Category Archives: contextual and theoretical studies

super 8

After seeing a teaser trailer several months ago during a late night Youtube crawl after college, “Super 8” ;eft a lasting impression on me because of its secretive nature.
A brain child of film creating legends Steven Spielberg and J.J Abrams, “super 8” promised to be a very sci fi feature, even with the limited information provided about the plot previous to its release.
I saw this film today and as expected I didn’t know what to expect. The setting was very E.T, the props and scenery very accurate to the era and the costumes were impeccable.
The cast (in Spielberg tradition) comprised of children, with some excellent performances from the leading roles: Mary Elle Fanning portrayed a convincing role as the daughter of a local trouble maker and expressed fantastic emotion with a great sense of pacing and comedic timing, as well as having the ability to cry on cue.
Joel Courtney played a fantastic young hero and had the face of an angel. He really got into the character of an introverted and talented artist who was misunderstood by his father and liked the “bad” girl regardless of her father’s reputation.

The effects were incredible, the real time ballistics would have put Michael Bay to shame and the computer generated sections integrated seamlessly with the footage.

However, there was one slightly annoying event that kept cropping up in terms of suspense and surprise: I noticed a pattern that went along the lines of…

Mild Action.
Beginning of a line.
Cut off mid way by bigger action.

I wouldn’t have minded if this only occurred once, but five times was just a bit excessive.
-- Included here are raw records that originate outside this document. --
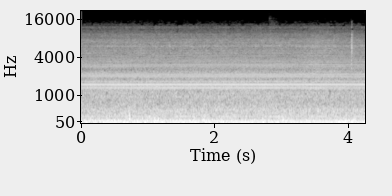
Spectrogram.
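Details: Goodman heat pump, newly replaced R-410A compressor: deep steady hum with even fan rush, no knocking, rattling or squeal; running smoothly. Charged 146 oz (nameplate 140), head 258, suction 150, 3° subcooling and superheat, 78°F outside, 74°F inside.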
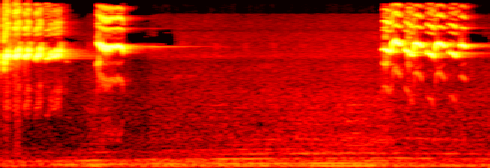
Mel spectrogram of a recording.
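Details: Orange-headed thrush in nonstop tutor song for fighter birds: a rapid high stuttering trill, a piercing whistle, a short silence, then another fast high chattering run.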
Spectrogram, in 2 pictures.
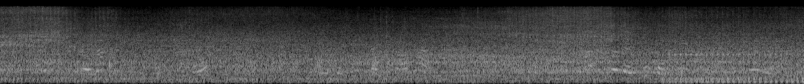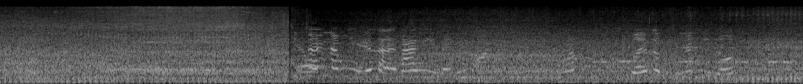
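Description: Motorbike engines hum and pass by on a busy street outdoors.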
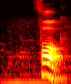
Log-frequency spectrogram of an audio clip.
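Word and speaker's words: folk: Rule ये है, अगर किसी वर्ड में एल से पहले ए ओ यू आ जाए तो एल साकन या साइलेंट हो जाता है. मसलन वाक, टाक, फोक, फोक कहते हैं लोगों को. साइमन, साइमन मछली होती है. Would, should.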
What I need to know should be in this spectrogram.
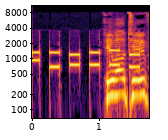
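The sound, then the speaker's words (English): Four short, steady telephone keypad dialing tones beep in an even rhythm, each separated by a brief gap, then a voice begins talking over the line. “I'm going to go ahead and talk to him right now. Let's go ahead and call the White House. Call the local theater.”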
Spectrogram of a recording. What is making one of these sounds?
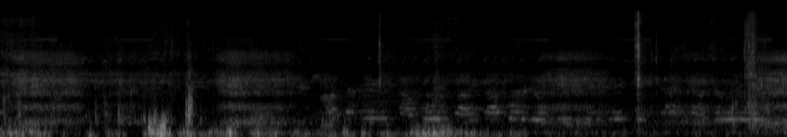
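Leafy plant stems rustle and snap as a man pulls them.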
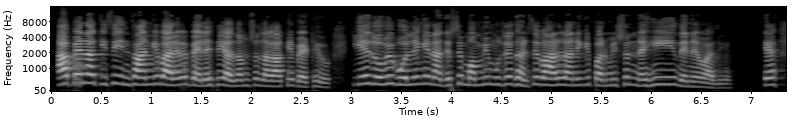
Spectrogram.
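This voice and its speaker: An Indian woman giving a classroom revision lecture in a lively way, questioning her students, mixing Hindi and English. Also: sits high, brisk. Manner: lively, asks the class questions and answers them herself. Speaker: commerce lecturer.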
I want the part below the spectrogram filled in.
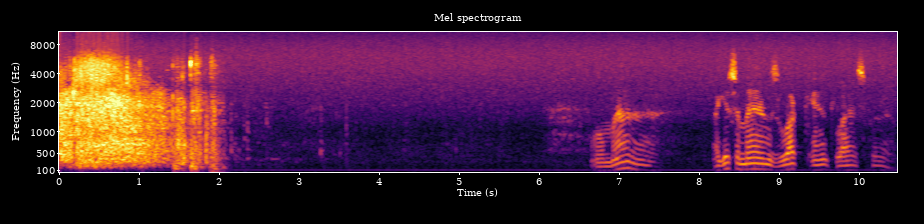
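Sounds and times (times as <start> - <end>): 
loud gunshot during an attempted arrest: 0.0 - 2.2
speech: 8.2 - 10.4.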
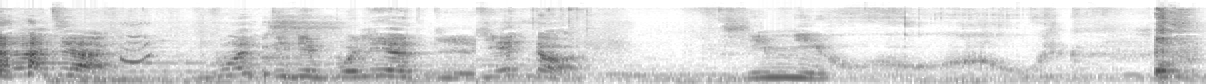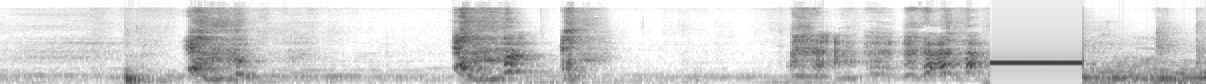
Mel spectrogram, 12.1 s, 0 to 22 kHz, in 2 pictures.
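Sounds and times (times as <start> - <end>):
person coughing: 5.8 - 6.1, 7.0 - 7.5, 8.3 - 9.1.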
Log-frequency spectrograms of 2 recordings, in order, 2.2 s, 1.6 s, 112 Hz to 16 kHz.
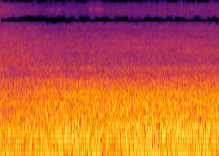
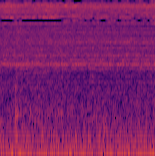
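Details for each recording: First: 15-ton Trane rooftop unit after circuit 2 leak repair, both circuits running: even deep rumble and airy hum, no knocks, rattles or squeal; steady and healthy. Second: 15-ton Trane unit, circuit 2 lost all R-410A refrigerant: pressurised with nitrogen a little over 250 psi, steady high hiss of gas escaping, heard and felt at the leak, confirmed with bubbles; refrigerant leak, repaired then vacuumed and recharged 11 lb.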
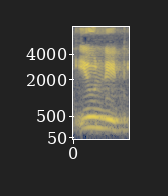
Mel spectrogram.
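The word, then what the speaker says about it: unit: जैसे कि यूनिट, यूनिट में देख सकते हैं कि शुरू में यू आया है। यहाँ पे देखिए यू का यू हो गया और ये हो गया NIT, ये हो गया आपका नीट, पूरा हो गया यूनिट।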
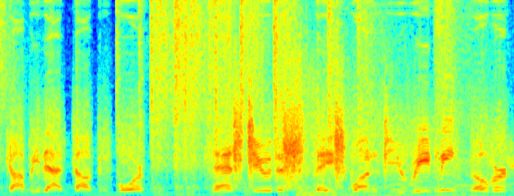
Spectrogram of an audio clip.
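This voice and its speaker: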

Another credit was to the actual concealment of the creature’s identity, similar to the Cloverfield beast but with better implementation. What also set this film apart was how dark it was, both in plot and in visuals, mostly due to the night time setting, you increased use of violence and the language of the cast, including plenty of cussing from the children and an unexpected use of the “f” word.

Overall, “Super 8” is definitely a “Spielberg” masterpiece, with excellent effects, a talented cast, an interesting plot and emotional musical score. The ever present bikes and water tower usage were staples throughout but seemed to work and there was the added bonus of seeing the alleged “Super 8” film made by the children themselves. Although in parts the film was a bit disorientating it is definitely worth a watch and thoroughly enjoyable.

Just make sure to have a lid on your drink.